● Requirement
Copy out the data in full and exactly, passing over the pictures.
── Records supplied ──
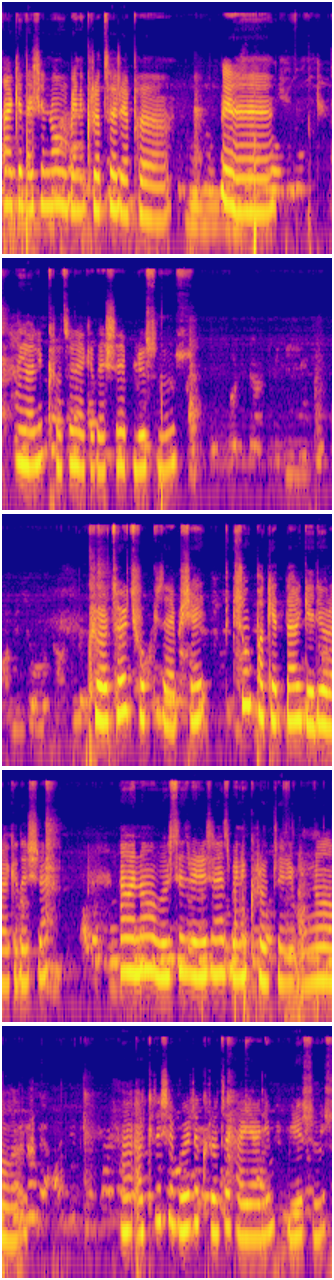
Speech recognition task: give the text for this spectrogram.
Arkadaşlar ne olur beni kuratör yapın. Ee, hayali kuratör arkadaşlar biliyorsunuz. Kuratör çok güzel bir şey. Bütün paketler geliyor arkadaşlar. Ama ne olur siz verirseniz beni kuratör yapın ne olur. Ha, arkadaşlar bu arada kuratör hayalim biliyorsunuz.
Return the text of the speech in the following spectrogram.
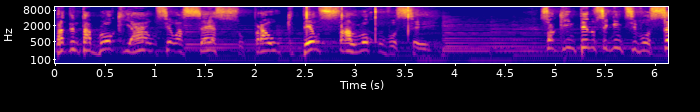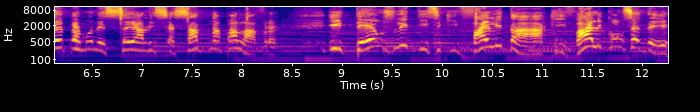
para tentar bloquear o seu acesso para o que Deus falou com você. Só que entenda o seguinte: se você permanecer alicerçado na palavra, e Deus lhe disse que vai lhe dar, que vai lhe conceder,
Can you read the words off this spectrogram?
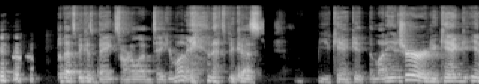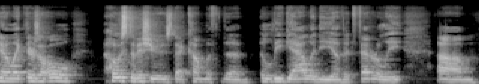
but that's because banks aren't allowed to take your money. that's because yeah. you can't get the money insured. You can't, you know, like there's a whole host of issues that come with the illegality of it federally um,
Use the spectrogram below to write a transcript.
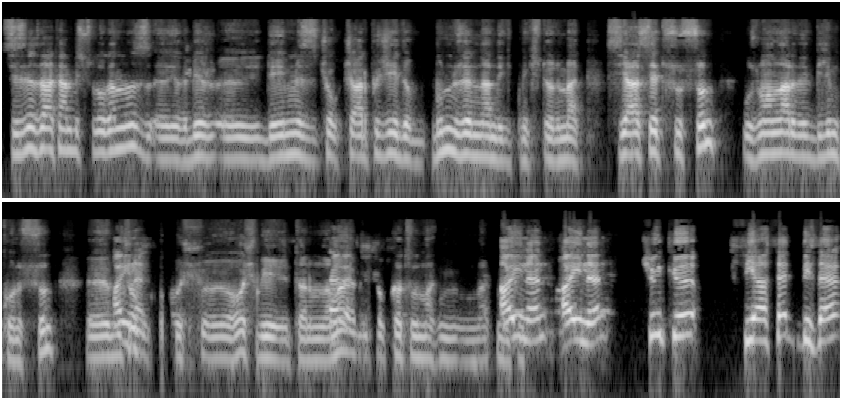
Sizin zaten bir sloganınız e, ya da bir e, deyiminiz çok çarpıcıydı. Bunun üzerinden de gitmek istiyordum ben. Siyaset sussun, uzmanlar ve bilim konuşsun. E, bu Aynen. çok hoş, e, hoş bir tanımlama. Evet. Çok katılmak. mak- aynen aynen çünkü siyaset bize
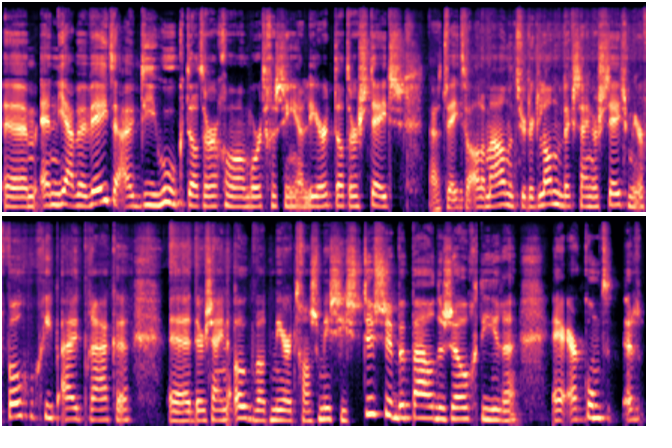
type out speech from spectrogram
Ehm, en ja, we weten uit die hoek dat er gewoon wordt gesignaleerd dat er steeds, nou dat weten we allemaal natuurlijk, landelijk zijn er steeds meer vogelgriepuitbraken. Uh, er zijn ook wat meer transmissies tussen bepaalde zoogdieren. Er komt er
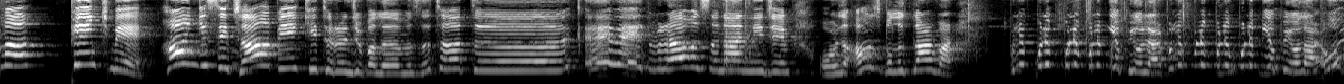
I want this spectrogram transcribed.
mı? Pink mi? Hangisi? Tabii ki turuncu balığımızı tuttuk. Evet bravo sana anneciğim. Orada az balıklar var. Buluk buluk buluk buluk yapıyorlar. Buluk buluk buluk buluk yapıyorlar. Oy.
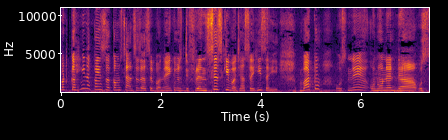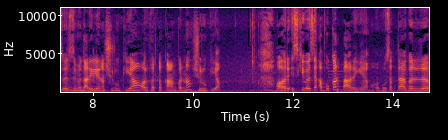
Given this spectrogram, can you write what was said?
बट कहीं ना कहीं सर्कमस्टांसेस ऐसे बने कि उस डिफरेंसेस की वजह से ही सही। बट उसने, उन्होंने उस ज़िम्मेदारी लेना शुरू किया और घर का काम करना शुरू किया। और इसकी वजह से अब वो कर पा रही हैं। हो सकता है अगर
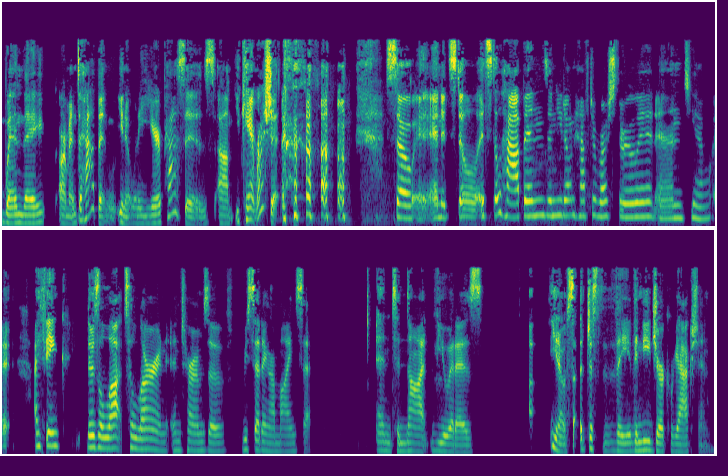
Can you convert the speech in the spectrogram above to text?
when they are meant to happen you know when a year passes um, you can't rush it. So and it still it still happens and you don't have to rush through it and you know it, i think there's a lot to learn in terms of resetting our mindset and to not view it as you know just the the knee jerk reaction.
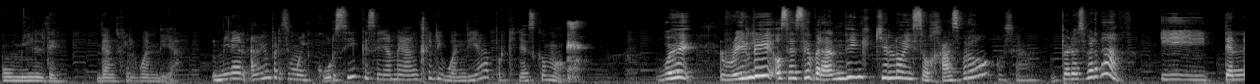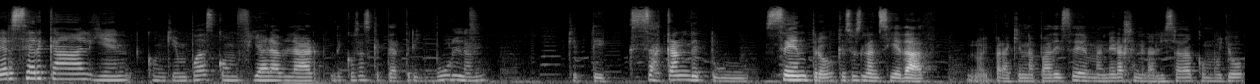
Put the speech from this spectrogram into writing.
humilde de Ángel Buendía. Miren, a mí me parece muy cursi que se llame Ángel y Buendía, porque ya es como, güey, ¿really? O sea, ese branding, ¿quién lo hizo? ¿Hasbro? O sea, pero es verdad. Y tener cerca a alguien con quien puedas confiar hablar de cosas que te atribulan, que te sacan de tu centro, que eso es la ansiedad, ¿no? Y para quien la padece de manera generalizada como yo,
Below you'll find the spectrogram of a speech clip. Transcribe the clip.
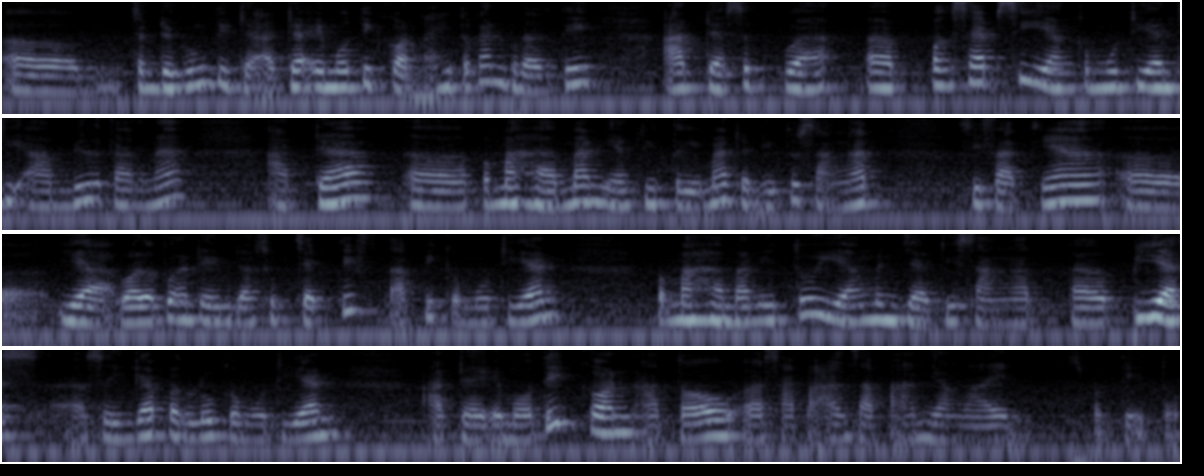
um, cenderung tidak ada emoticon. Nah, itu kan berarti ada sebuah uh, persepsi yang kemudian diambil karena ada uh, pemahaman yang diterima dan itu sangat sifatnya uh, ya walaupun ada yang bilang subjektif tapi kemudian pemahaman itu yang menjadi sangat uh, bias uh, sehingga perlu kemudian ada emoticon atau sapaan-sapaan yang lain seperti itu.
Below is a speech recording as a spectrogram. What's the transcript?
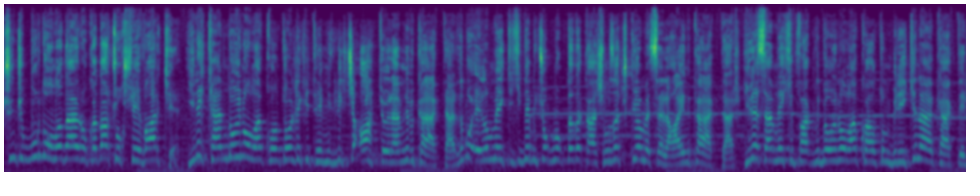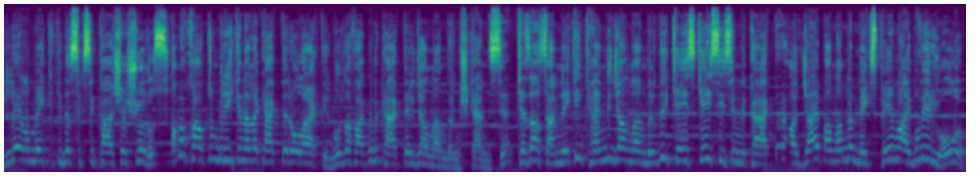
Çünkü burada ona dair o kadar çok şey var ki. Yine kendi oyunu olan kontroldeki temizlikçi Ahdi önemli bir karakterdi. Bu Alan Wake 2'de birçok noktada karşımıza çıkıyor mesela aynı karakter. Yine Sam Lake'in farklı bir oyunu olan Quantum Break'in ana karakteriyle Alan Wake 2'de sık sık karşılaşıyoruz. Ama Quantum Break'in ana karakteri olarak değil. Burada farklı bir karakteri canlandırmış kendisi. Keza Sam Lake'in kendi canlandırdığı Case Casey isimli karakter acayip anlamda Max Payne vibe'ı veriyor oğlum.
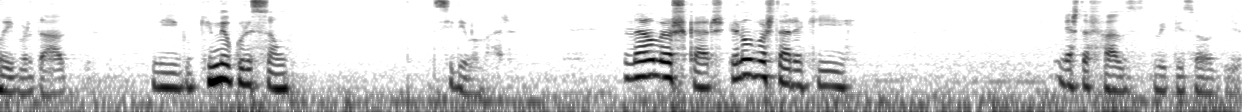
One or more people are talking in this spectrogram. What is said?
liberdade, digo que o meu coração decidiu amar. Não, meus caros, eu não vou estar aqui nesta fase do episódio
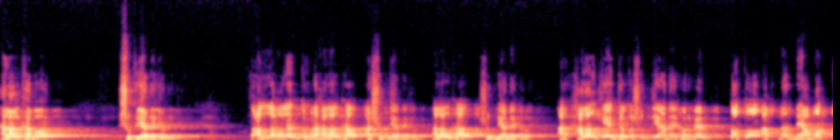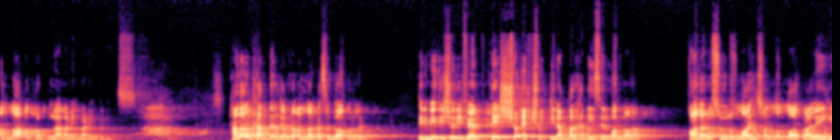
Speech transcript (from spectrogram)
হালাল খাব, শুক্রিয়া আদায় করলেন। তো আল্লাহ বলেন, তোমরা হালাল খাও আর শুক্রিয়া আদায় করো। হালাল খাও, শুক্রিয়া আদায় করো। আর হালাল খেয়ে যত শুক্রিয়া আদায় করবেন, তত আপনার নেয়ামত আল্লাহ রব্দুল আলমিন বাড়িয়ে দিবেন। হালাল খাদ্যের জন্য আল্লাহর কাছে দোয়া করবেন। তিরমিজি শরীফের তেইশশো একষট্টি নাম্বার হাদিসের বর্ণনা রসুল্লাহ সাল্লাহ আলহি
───
● Written response
Speech recognition task: give the text for this spectrogram.
Arkadaşlar ne olur beni kuratör yapın. Ee, hayali kuratör arkadaşlar biliyorsunuz. Kuratör çok güzel bir şey. Bütün paketler geliyor arkadaşlar. Ama ne olur siz verirseniz beni kuratör yapın ne olur. Ha, arkadaşlar bu arada kuratör hayalim biliyorsunuz.
Return the text of the speech in the following spectrogram.
para tentar bloquear o seu acesso para o que Deus falou com você. Só que entenda o seguinte: se você permanecer alicerçado na palavra, e Deus lhe disse que vai lhe dar, que vai lhe conceder,
Can you read the words off this spectrogram?
but that's because banks aren't allowed to take your money. that's because yeah. you can't get the money insured. You can't, you know, like there's a whole host of issues that come with the illegality of it federally um,
Use the spectrogram below to write a transcript.
Sizin zaten bir sloganınız e, ya da bir e, deyiminiz çok çarpıcıydı. Bunun üzerinden de gitmek istiyordum ben. Siyaset sussun, uzmanlar ve bilim konuşsun. E, bu Aynen. çok hoş, e, hoş bir tanımlama. Evet. Çok katılmak. mak- aynen aynen çünkü siyaset bize
type out speech from spectrogram
Ehm, en ja, we weten uit die hoek dat er gewoon wordt gesignaleerd dat er steeds, nou dat weten we allemaal natuurlijk, landelijk zijn er steeds meer vogelgriepuitbraken. Uh, er zijn ook wat meer transmissies tussen bepaalde zoogdieren. Er komt er
I want this spectrogram transcribed.
mı? Pink mi? Hangisi? Tabii ki turuncu balığımızı tuttuk. Evet bravo sana anneciğim. Orada az balıklar var. Buluk buluk buluk buluk yapıyorlar. Buluk buluk buluk buluk yapıyorlar. Oy.
Given this spectrogram, can you write what was said?
बट कहीं ना कहीं सर्कमस्टांसेस ऐसे बने कि उस डिफरेंसेस की वजह से ही सही। बट उसने, उन्होंने उस ज़िम्मेदारी लेना शुरू किया और घर का काम करना शुरू किया। और इसकी वजह से अब वो कर पा रही हैं। हो सकता है अगर
Can you convert the speech in the spectrogram above to text?
when they are meant to happen you know when a year passes um, you can't rush it. So and it still it still happens and you don't have to rush through it and you know it, i think there's a lot to learn in terms of resetting our mindset and to not view it as you know just the the knee jerk reaction.
Put the speech from this spectrogram into writing.
humilde de Ángel Buendía. Miren, a mí me parece muy cursi que se llame Ángel y Buendía, porque ya es como, güey, ¿really? O sea, ese branding, ¿quién lo hizo? ¿Hasbro? O sea, pero es verdad. Y tener cerca a alguien con quien puedas confiar hablar de cosas que te atribulan, que te sacan de tu centro, que eso es la ansiedad, ¿no? Y para quien la padece de manera generalizada como yo,
Below you'll find the spectrogram of a speech clip. Transcribe the clip.
um, cenderung tidak ada emoticon. Nah, itu kan berarti ada sebuah uh, persepsi yang kemudian diambil karena ada uh, pemahaman yang diterima dan itu sangat sifatnya uh, ya walaupun ada yang bilang subjektif tapi kemudian pemahaman itu yang menjadi sangat uh, bias uh, sehingga perlu kemudian ada emoticon atau sapaan-sapaan yang lain seperti itu.
Below is a speech recording as a spectrogram. What's the transcript?
Çünkü burada ona dair o kadar çok şey var ki. Yine kendi oyunu olan kontroldeki temizlikçi Ahdi önemli bir karakterdi. Bu Alan Wake 2'de birçok noktada karşımıza çıkıyor mesela aynı karakter. Yine Sam Lake'in farklı bir oyunu olan Quantum Break'in ana karakteriyle Alan Wake 2'de sık sık karşılaşıyoruz. Ama Quantum Break'in ana karakteri olarak değil. Burada farklı bir karakteri canlandırmış kendisi. Keza Sam Lake'in kendi canlandırdığı Case Casey isimli karakter acayip anlamda Max Payne vibe'ı veriyor oğlum.
One or more people are talking in this spectrogram. What is said?
liberdade, digo que o meu coração decidiu amar. Não, meus caros, eu não vou estar aqui nesta fase do episódio
Speech transcript (from spectrogram)
হালাল খাব, শুক্রিয়া আদায় করলেন। তো আল্লাহ বলেন, তোমরা হালাল খাও আর শুক্রিয়া আদায় করো। হালাল খাও, শুক্রিয়া আদায় করো। আর হালাল খেয়ে যত শুক্রিয়া আদায় করবেন, তত আপনার নেয়ামত আল্লাহ রব্দুল আলমিন বাড়িয়ে দিবেন। হালাল খাদ্যের জন্য আল্লাহর কাছে দোয়া করবেন। তিরমিজি শরীফের তেইশশো একষট্টি নাম্বার হাদিসের বর্ণনা রসুল্লাহ সাল্লাহ আলহি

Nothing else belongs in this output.